>>>

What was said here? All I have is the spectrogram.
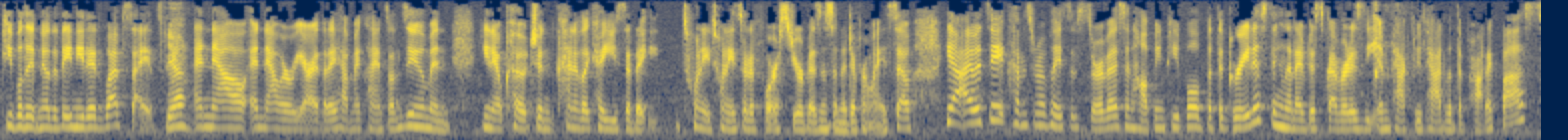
people didn't know that they needed websites. Yeah. And now and now where we are, that I have my clients on Zoom and you know coach and kind of like how you said that 2020 sort of forced your business in a different way. So yeah, I would say it comes from a place of service and helping people. But the greatest thing that I've discovered is the impact we've had with the product boss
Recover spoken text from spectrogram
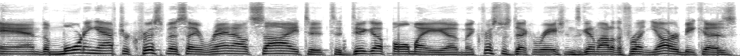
and the morning after Christmas, I ran outside to, to dig up all my uh, my Christmas decorations, get them out of the front yard because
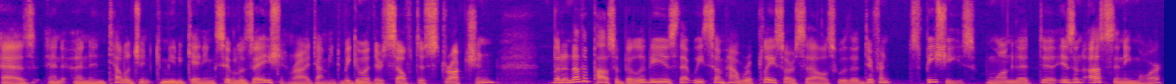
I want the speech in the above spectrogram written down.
as an, an intelligent communicating civilization, right? I mean, to begin with, there's self destruction, but another possibility is that we somehow replace ourselves with a different species, one that uh, not us anymore,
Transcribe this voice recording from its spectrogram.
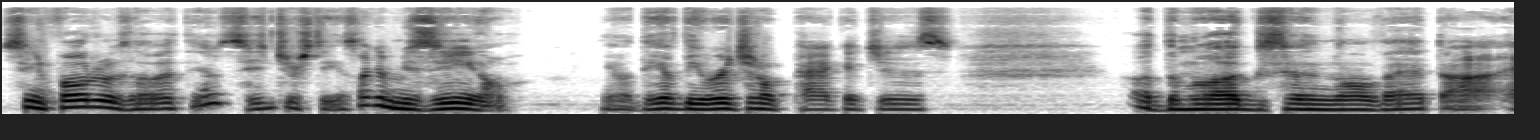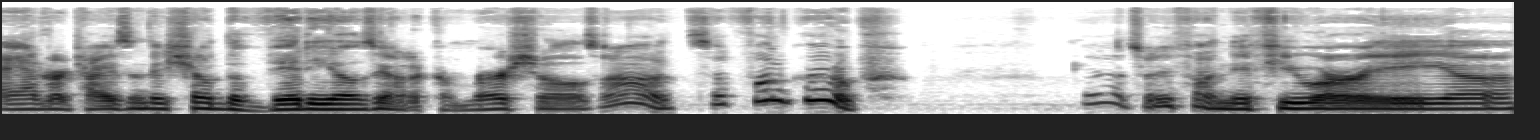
seen photos of it. It's interesting. It's like a museum. You know, they have the original packages, of the mugs and all that uh, advertising. They showed the videos, you know, the commercials. Oh, it's a fun group. Yeah, it's really fun if you are a uh,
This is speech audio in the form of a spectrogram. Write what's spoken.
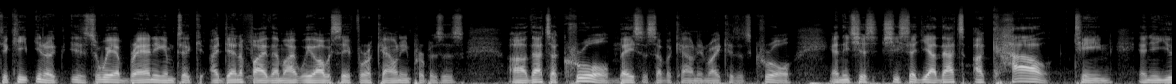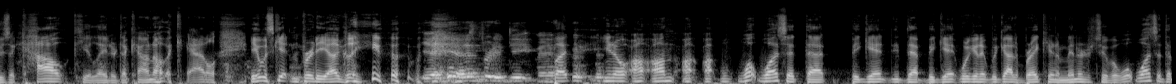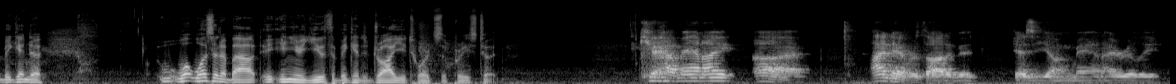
to keep, you know, it's a way of branding them to identify them. I, we always say for accounting purposes, uh, that's a cruel basis of accounting, right? Because it's cruel. And she, she said, yeah, that's a cow teen, and you use a calculator to count all the cattle. It was getting pretty ugly. Yeah, yeah, it's pretty deep, man. but you know, on, on, on what was it that began that began? We're gonna we got to break here in a minute or two. But what was it that began to? What was it about in your youth that began to draw you towards the priesthood? Yeah, man, I uh, I never thought of it as a young man. I really,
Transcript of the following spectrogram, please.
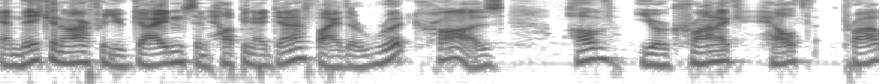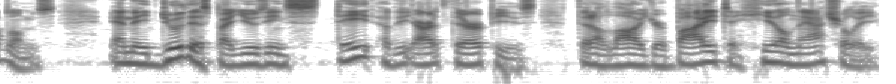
And they can offer you guidance in helping identify the root cause of your chronic health problems. And they do this by using state of the art therapies that allow your body to heal naturally.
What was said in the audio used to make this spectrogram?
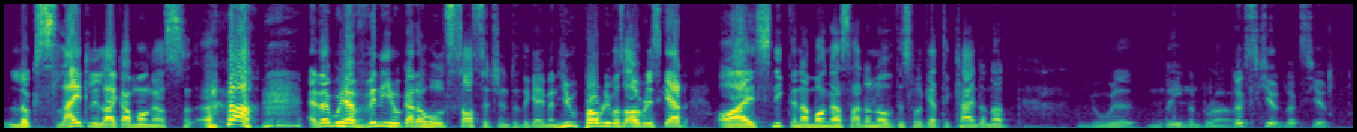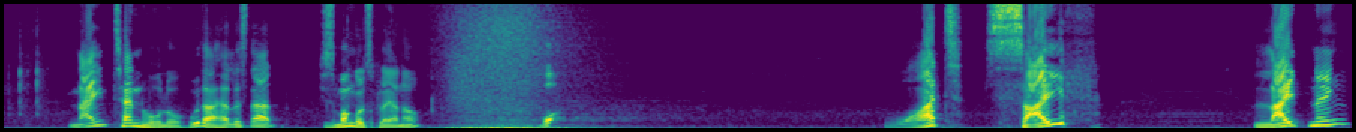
look slightly like Among Us. and then we have Vinny who got a whole sausage into the game. And he probably was already scared. Oh, I sneaked in Among Us. I don't know if this will get declined or not. Lul. Leave the bro. Looks cute, looks cute. 910 Holo. Who the hell is that? He's a MongolZ player, no? What? What? Scythe? Lightning?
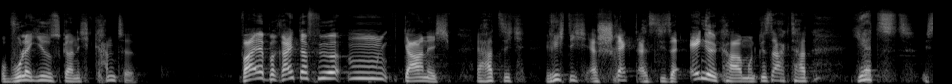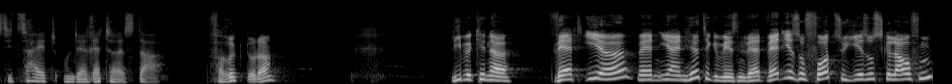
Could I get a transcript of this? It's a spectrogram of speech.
obwohl er Jesus gar nicht kannte. War er bereit dafür? Hm, gar nicht. Er hat sich richtig erschreckt, als dieser Engel kam und gesagt hat, jetzt ist die Zeit und der Retter ist da. Verrückt, oder? Liebe Kinder, wärt ihr, wenn ihr ein Hirte gewesen wärt, wärt ihr sofort zu Jesus gelaufen?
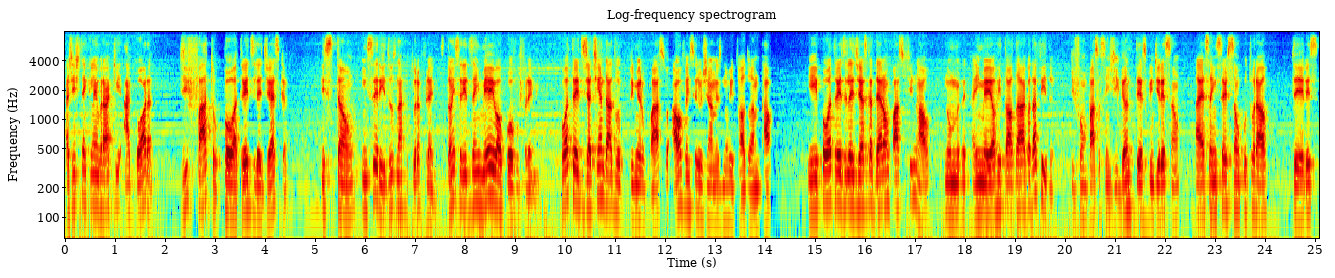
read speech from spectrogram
a gente tem que lembrar que agora, de fato, Paul Atreides e Lady Jessica estão inseridos na cultura Fremen, estão inseridos em meio ao povo Fremen. O Atreides já tinha dado o primeiro passo ao vencer os James no ritual do Amtal, e Paul Atreides e Lady Jessica deram um passo final no, em meio ao ritual da Água da Vida, que foi um passo assim gigantesco em direção a essa inserção cultural deles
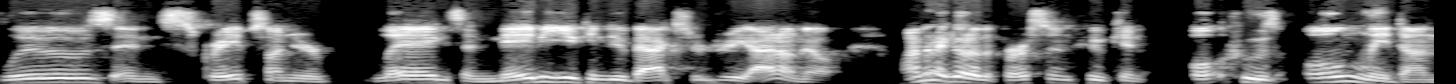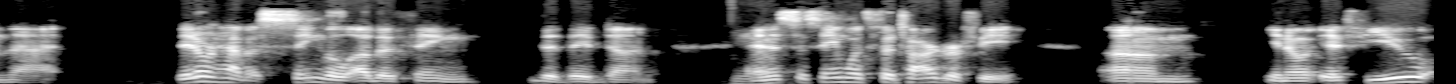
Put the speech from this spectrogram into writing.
flus and scrapes on your legs and maybe you can do back surgery. I don't know. I'm going to go to the person who can who's only done that. They don't have a single other thing that they've done. Yeah. and it's the same with photography. Um, you know if you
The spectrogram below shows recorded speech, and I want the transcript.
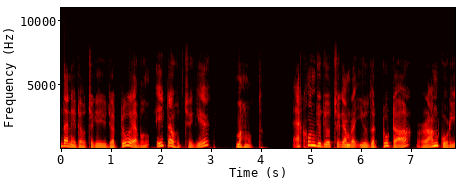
দেন এটা হচ্ছে গিয়ে ইউজার টু এবং এইটা হচ্ছে গিয়ে মাহমুদ। এখন যদি হচ্ছে গিয়ে আমরা ইউজার টুটা রান করি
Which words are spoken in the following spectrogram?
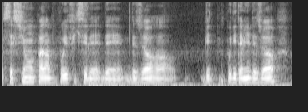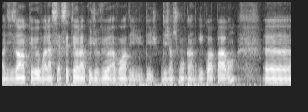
session, par exemple, vous pouvez fixer des, des heures pour déterminer des heures en disant que voilà, c'est à cette heure-là que je veux avoir des, des, gens sur mon calendrier, quoi, pas avant. Euh,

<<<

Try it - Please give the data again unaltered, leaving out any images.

Expected output -
What was said here? All I have is the spectrogram.
people didn't know that they needed websites. Yeah. And now and now where we are, that I have my clients on Zoom and you know coach and kind of like how you said that 2020 sort of forced your business in a different way. So yeah, I would say it comes from a place of service and helping people. But the greatest thing that I've discovered is the impact we've had with the product boss
Recover spoken text from spectrogram
and the morning after Christmas, I ran outside to, to dig up all my uh, my Christmas decorations, get them out of the front yard because
I want the speech in the above spectrogram written down.
as an, an intelligent communicating civilization, right? I mean, to begin with, there's self destruction, but another possibility is that we somehow replace ourselves with a different species, one that uh, not us anymore,
Transcribe this voice recording from its spectrogram.
seen photos of it. It's interesting. It's like a museum. You know, they have the original packages, of the mugs and all that uh, advertising. They showed the videos, you know, the commercials. Oh, it's a fun group. Yeah, it's really fun if you are a uh,
This is speech audio in the form of a spectrogram. Write what's spoken.
to keep, you know, it's a way of branding them to identify them. I, we always say for accounting purposes, uh, that's a cruel basis of accounting, right? Because it's cruel. And she, she said, yeah, that's a cow teen, and you use a calculator to count all the cattle. It was getting pretty ugly. Yeah, yeah, it's pretty deep, man. but you know, on, on, on what was it that began that began? We're gonna we got to break here in a minute or two. But what was it that began to? What was it about in your youth that began to draw you towards the priesthood? Yeah, man, I uh, I never thought of it as a young man. I really,
Transcript of the following spectrogram, please.
And they can offer you guidance in helping identify the root cause of your chronic health problems. And they do this by using state of the art therapies that allow your body to heal naturally.
What was said in the audio used to make this spectrogram?
look slightly like Among Us. and then we have Vinny who got a whole sausage into the game. And he probably was already scared. Oh, I sneaked in Among Us. I don't know if this will get declined or not. Lul. Leave the bro. Looks cute, looks cute. 910 Holo. Who the hell is that? He's a MongolZ player, no? What? What? Scythe? Lightning?
Could I get a transcript of this? It's a spectrogram of speech.
obwohl er Jesus gar nicht kannte. War er bereit dafür? Hm, gar nicht. Er hat sich richtig erschreckt, als dieser Engel kam und gesagt hat, jetzt ist die Zeit und der Retter ist da. Verrückt, oder? Liebe Kinder, wärt ihr, wenn ihr ein Hirte gewesen wärt, wärt ihr sofort zu Jesus gelaufen?
read speech from spectrogram
a gente tem que lembrar que agora, de fato, Paul Atreides e Lady Jessica estão inseridos na cultura Fremen, estão inseridos em meio ao povo Fremen. O Atreides já tinha dado o primeiro passo ao vencer os James no ritual do Amtal, e Paul Atreides e Lady Jessica deram um passo final no, em meio ao ritual da Água da Vida, que foi um passo assim gigantesco em direção a essa inserção cultural deles
Put the speech from this spectrogram into writing.
flus and scrapes on your legs and maybe you can do back surgery. I don't know. I'm going to go to the person who can who's only done that. They don't have a single other thing that they've done. Yeah. and it's the same with photography. Um, you know if you
The spectrogram below shows recorded speech, and I want the transcript.
দেন এটা হচ্ছে গিয়ে ইউজার টু এবং এইটা হচ্ছে গিয়ে মাহমুদ। এখন যদি হচ্ছে গিয়ে আমরা ইউজার টুটা রান করি
Which words are spoken in the following spectrogram?
session, par exemple, vous pouvez fixer des, des heures pour déterminer des heures en disant que voilà, c'est à cette heure-là que je veux avoir des, des, gens sur mon calendrier, quoi, pas avant. Euh,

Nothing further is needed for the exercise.